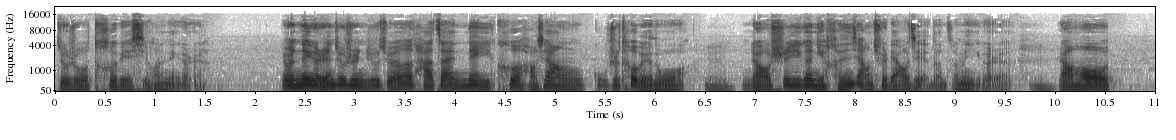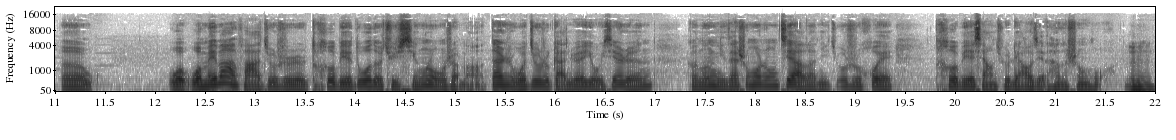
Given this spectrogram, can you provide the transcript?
就是我特别喜欢那个人。就是那个人，就是你就觉得他在那一刻好像故事特别多，嗯你知道，是一个你很想去了解的这么一个人。嗯然后，呃，我我没办法就是特别多的去形容什么，但是我就是感觉有一些人，可能你在生活中见了，你就是会特别想去了解他的生活。嗯。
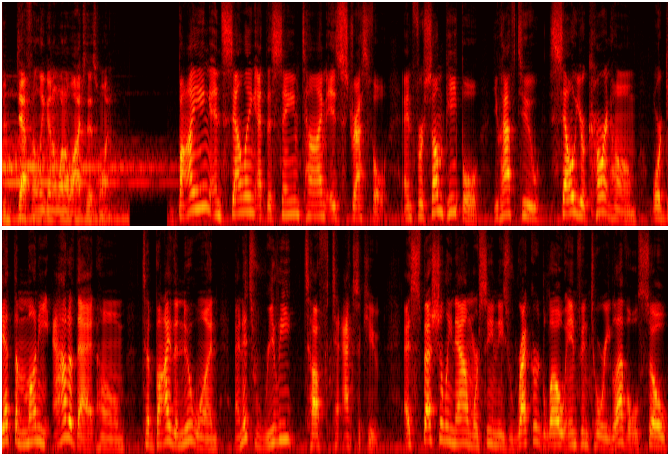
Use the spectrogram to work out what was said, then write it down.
You're definitely going to want to watch this one. Buying and selling at the same time is stressful. And for some people, you have to sell your current home or get the money out of that home to buy the new one, and it's really tough to execute, especially now when we're seeing these record low inventory levels. So,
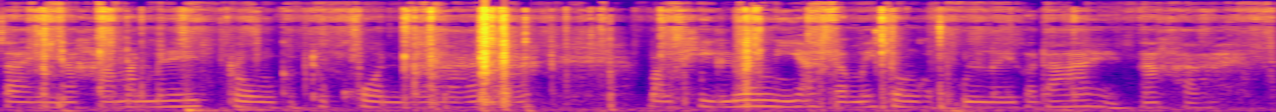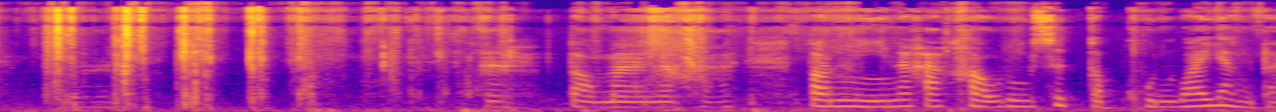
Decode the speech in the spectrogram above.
ใจนะคะ มันไม่ได้ตรงกับทุกคนนะคะนะบางทีเรื่องนี้อาจจะไม่ตรงกับคุณเลยก็ได้นะคะ ต่อมานะคะ ตอนนี้นะคะเขารู้สึกกับคุณว่าอย่างไร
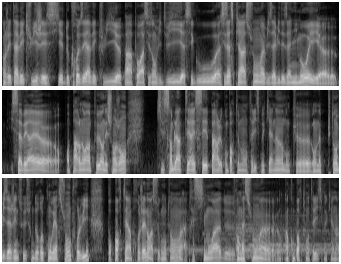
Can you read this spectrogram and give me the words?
quand j'étais avec lui, j'ai essayé de creuser avec lui par rapport à ses envies de vie, à ses goûts, à ses aspirations vis-à-vis -vis des animaux et il s'avérait, euh, en parlant un peu, en échangeant, qu'il semblait intéressé par le comportementalisme canin. Donc, euh, on a plutôt envisagé une solution de reconversion pour lui, pour porter un projet dans un second temps, après six mois de formation euh, en comportementalisme canin.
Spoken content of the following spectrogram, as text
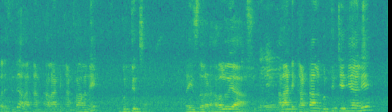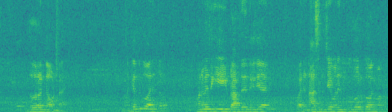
పరిస్థితి. అలా కంఠ అలాంటి కంఠాలని గుర్తించాలి. రైస్ దొలడు హలలుయా అలాంటి కంఠాలను గుర్తించి ఏం చేయాలి? దూరంగా ఉండాలి. మనకెందుకు వారితో? మనం ఎందుకు ఈ ప్రార్థన ఎందుకు చేయాలి? వారిని నాశనం చేయమని ఎందుకు కోరుకోవాలి మనం?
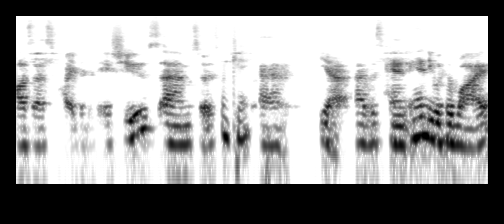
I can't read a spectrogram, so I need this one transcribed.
cause us quite a bit of issues. Um, so okay. Uh, yeah, I was hand, handy with a Y,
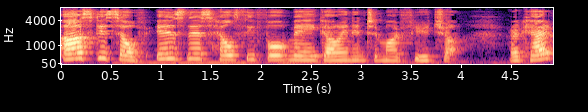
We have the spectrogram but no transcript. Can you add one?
Ask yourself, is this healthy for me going into my future? Okay?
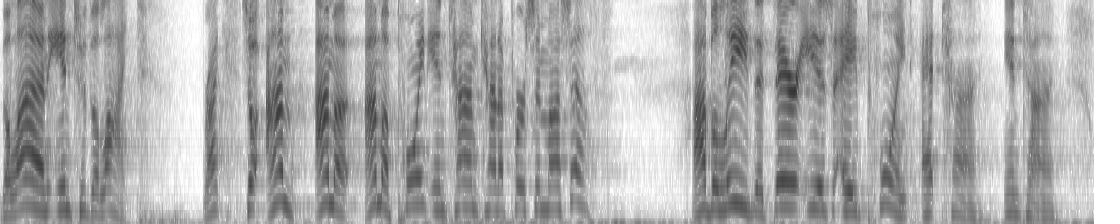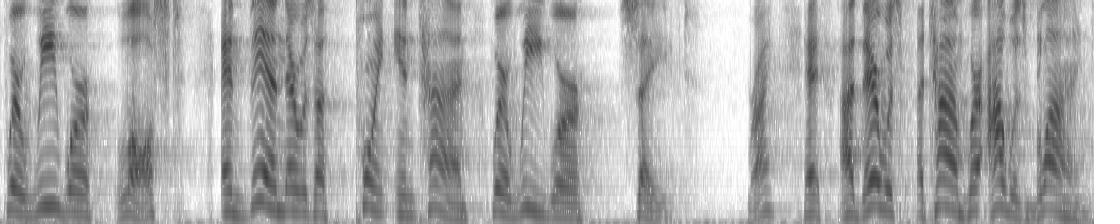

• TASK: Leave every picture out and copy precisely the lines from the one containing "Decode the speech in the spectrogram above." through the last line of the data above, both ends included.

• REPLY:
Decode the speech in the spectrogram above.
ใจนะคะ มันไม่ได้ตรงกับทุกคนนะคะนะบางทีเรื่องนี้อาจจะไม่ตรงกับคุณเลยก็ได้นะคะ ต่อมานะคะ ตอนนี้นะคะเขารู้สึกกับคุณว่าอย่างไร
Can you read this spectrogram and give me the words?
quand j'étais avec lui, j'ai essayé de creuser avec lui par rapport à ses envies de vie, à ses goûts, à ses aspirations vis-à-vis -vis des animaux et il s'avérait, euh, en parlant un peu, en échangeant, qu'il semblait intéressé par le comportementalisme canin. Donc, euh, on a plutôt envisagé une solution de reconversion pour lui, pour porter un projet dans un second temps, après six mois de formation euh, en comportementalisme canin.
Spoken content of the following spectrogram, as text
పరిస్థితి. అలా కంఠ అలాంటి కంఠాలని గుర్తించాలి. రైస్ దొలడు హలలుయా అలాంటి కంఠాలను గుర్తించి ఏం చేయాలి? దూరంగా ఉండాలి. మనకెందుకు వారితో? మనం ఎందుకు ఈ ప్రార్థన ఎందుకు చేయాలి? వారిని నాశనం చేయమని ఎందుకు కోరుకోవాలి మనం?
I can't read a spectrogram, so I need this one transcribed.
cause us quite a bit of issues. Um, so okay. Uh, yeah, I was hand, handy with a Y,
We have the spectrogram but no transcript. Can you add one?
Ask yourself, is this healthy for me going into my future? Okay?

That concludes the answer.